Pension fund assets in most OECD countries continued to show strong growth throughout 2010, returning almost to pre-financial crisis levels, according to a new report from The Organisation for Economic Co-Operation and Development.

The Pension Markets in Focus study shows that assets had mostly returned to pre-2007 levels in local currency terms by the end of 2010, and had overtaken 2007 levels in US dollar terms.

Both economic and financial indicators showed signs of further recovery. However, the outlook for future economic growth in developed economies remains uncertain and sluggish, the report said.

It also points to six countries who are still to recover completely from 2008 losses: Belgium (with assets at the end of 2010 10% below the December 2007 level), Ireland (13%), Japan (8%), Portugal (12%), Spain (3%) and the United States (3%).

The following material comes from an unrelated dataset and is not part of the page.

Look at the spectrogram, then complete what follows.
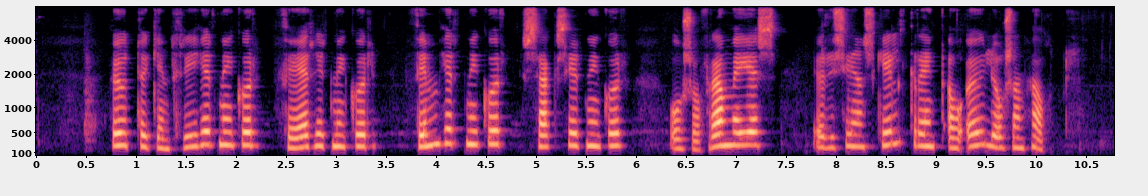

Key findings from the report

>> Average pension fund performance improves
Pension funds experienced on average a positive net return on investment of 2.7% in real terms (4.3% in nominal terms) in 2010. The best performing pension funds amongst OECD countries were in New Zealand (10.3%), Chile (10%), Finland (8.9%), Canada (8.5%) and Poland (7.7%). On the other hand, in countries like Portugal and Greece, pension funds experienced, on average, a negative rate of investment returns (respectively, -8.1% and -7.4%). Until December 2010, pension funds in OECD countries had recovered USD 3.0 trillion from the USD 3.4 trillion in market value that they lost in 2008.

>> Asset levels climb in most countries
Pension fund assets in most OECD countries (in local currency terms) have climbed back above the level managed at the end of 2007. Some countries however have not recovered completely from the 2008 losses. This was the case for Belgium (assets at the end of 2010 were 10% below the December 2007 level), Ireland (13%), Japan (8%), Portugal (12%), Spain (3%) and the United States (3%).

>> Bonds are dominant assets
In most of the OECD countries for which we received data, bonds - not equity - remain by far the dominant asset class, accounting for 50% of total assets on average, suggesting an overall conservative stance. Countries like the United States, Australia, Finland and Chile showed significant portfolio allocations to equities, in the range of 40% to 50%. In Austria, Finland, Poland and the Netherlands, the weight of equities in portfolios increased substantially from 2009 to 2010 (in the range 6 to 7 percentage points), while bond allocation fell by a similar amount.

>> Asset-to-GDP ratios increase
The OECD weighted average asset-to-GDP ratio for pension funds increased from 68.0% of GDP in 2009 to 71.6% of GDP in 2010. The United States saw an increase of 5 percentage points in the value of its asset-to-GDP ratio in 2010, equivalent to a gain of USD 1 trillion in assets, from USD 9.6 trillion to USD 10.6 trillion.

>> Public pension reserve funds grow
Public pension reserve funds (PPRFs) continued their steady growth throughout 2010. By the end of the year, the total amount of PPRF assets within OECD countries was equivalent to USD 4.8 trillion, compared to USD 4.6 trillion in 2009. The average growth rate compared to 2009 was 5.0% and the average asset-to-GDP ratio in 2010 was 19.6%.

>> Public pension reserve funds still perform well but at slower pace
Although most PPRFs performed positively in 2010, investment returns were lower than in 2009. PPRFs in countries who submitted data continued to regain the ground lost during the 2008 financial crisis, with positive investment returns over the 2008-2010 period reaching 2.6 in real terms (4.4% in nominal terms) on average. The funds with conservative investment portfolios are still ahead in terms of performance for that period.